Header image: andresr / Getty

All figures are in U.S. dollars

In general, stock values fluctuate, sometimes widely, in response to activities specific to the company as well as general market, economic and political conditions.

The risks of investing in securities of foreign issuers can include fluctuations in foreign currencies, political and economic instability, and foreign taxation issues.

The Philadelphia Fed’s Manufacturing Business Outlook Survey is a monthly survey of manufacturers in the Third Federal Reserve District. Participants indicate the direction of change in overall business activity and in the various measures of activity at their plants: employment, working hours, new and unfilled orders, shipments, inventories, delivery times, prices paid, and prices received.

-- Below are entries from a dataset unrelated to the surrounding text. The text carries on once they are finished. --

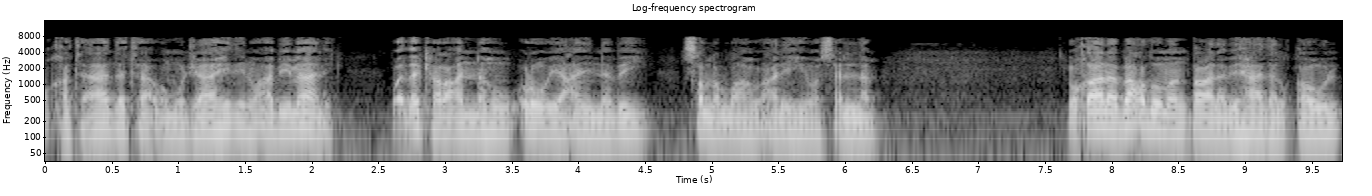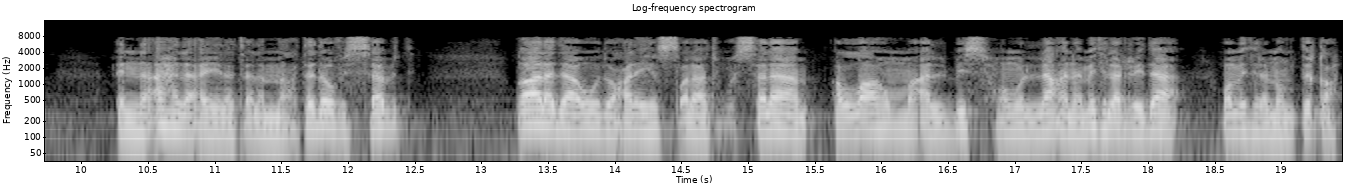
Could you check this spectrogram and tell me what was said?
وقتادة ومجاهد وأبي مالك. وذكر أنه روي عن النبي صلى الله عليه وسلم. وقال بعض من قال بهذا القول إن أهل أيلة لما اعتدوا في السبت قال داود عليه الصلاة والسلام اللهم ألبسهم اللعنة مثل الرداء ومثل المنطقة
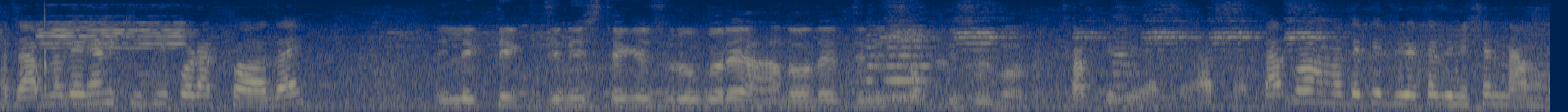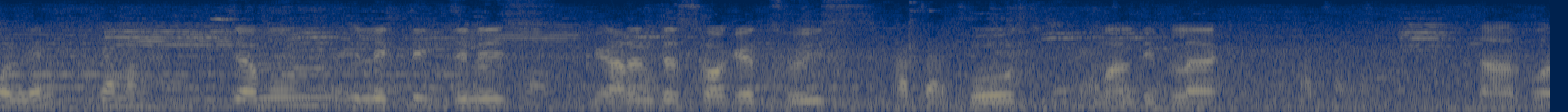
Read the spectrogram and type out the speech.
আচ্ছা আপনাদের এখানে কী কী প্রোডাক্ট পাওয়া যায়? ইলেকট্রিক জিনিস থেকে শুরু করে হার্ডওয়ারের জিনিস সব কিছুই পাবে। সব কিছু আছে। আচ্ছা তারপর আমাদেরকে দু একটা জিনিসের নাম বললেন যেমন? যেমন ইলেকট্রিক জিনিস কারেন্টের সকেট সুইচ আচ্ছা আচ্ছা। বোর্ড মাল্টিপ্লাক আচ্ছা তারপর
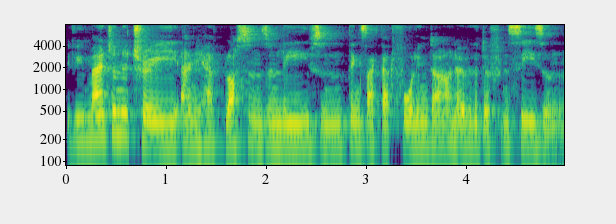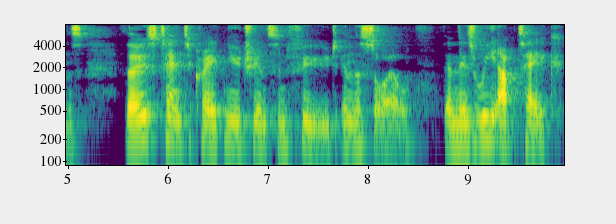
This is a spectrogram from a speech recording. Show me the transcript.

The Federal Reserve’s “dot plot” is a chart that the central bank uses to illustrate its outlook for the path of interest rates.

The federal funds rate is the rate at which banks lend balances to each other overnight.

Average inflation targeting is a Federal Reserve policy in which the central bank may allow inflation to run above its 2% goal following periods when it has run below that goal.

The CBOE Volatility Index® (VIX®) is a key measure of market expectations of near-term volatility conveyed by S&P 500 stock index option prices. VIX is the ticker symbol for the Chicago Board Options Exchange (CBOE) Volatility Index, which shows the market’s expectation of 30-day volatility.

The MSCI World Index is an unmanaged index considered representative of stocks of developed countries.

The yield curve plots interest rates, at a set point in time, of bonds having equal credit quality but differing maturity dates to project future interest rate changes and economic activity. The long end of the yield curve refers to bonds with longer maturity dates.

The opinions referenced above are those of the author as of March 21, 2021. These comments should not be construed as recommendations, but as an illustration of broader themes. Forward-looking statements are not guarantees of future results. They involve risks, uncertainties and assumptions; there can be no assurance that actual results will not differ materially from expectations.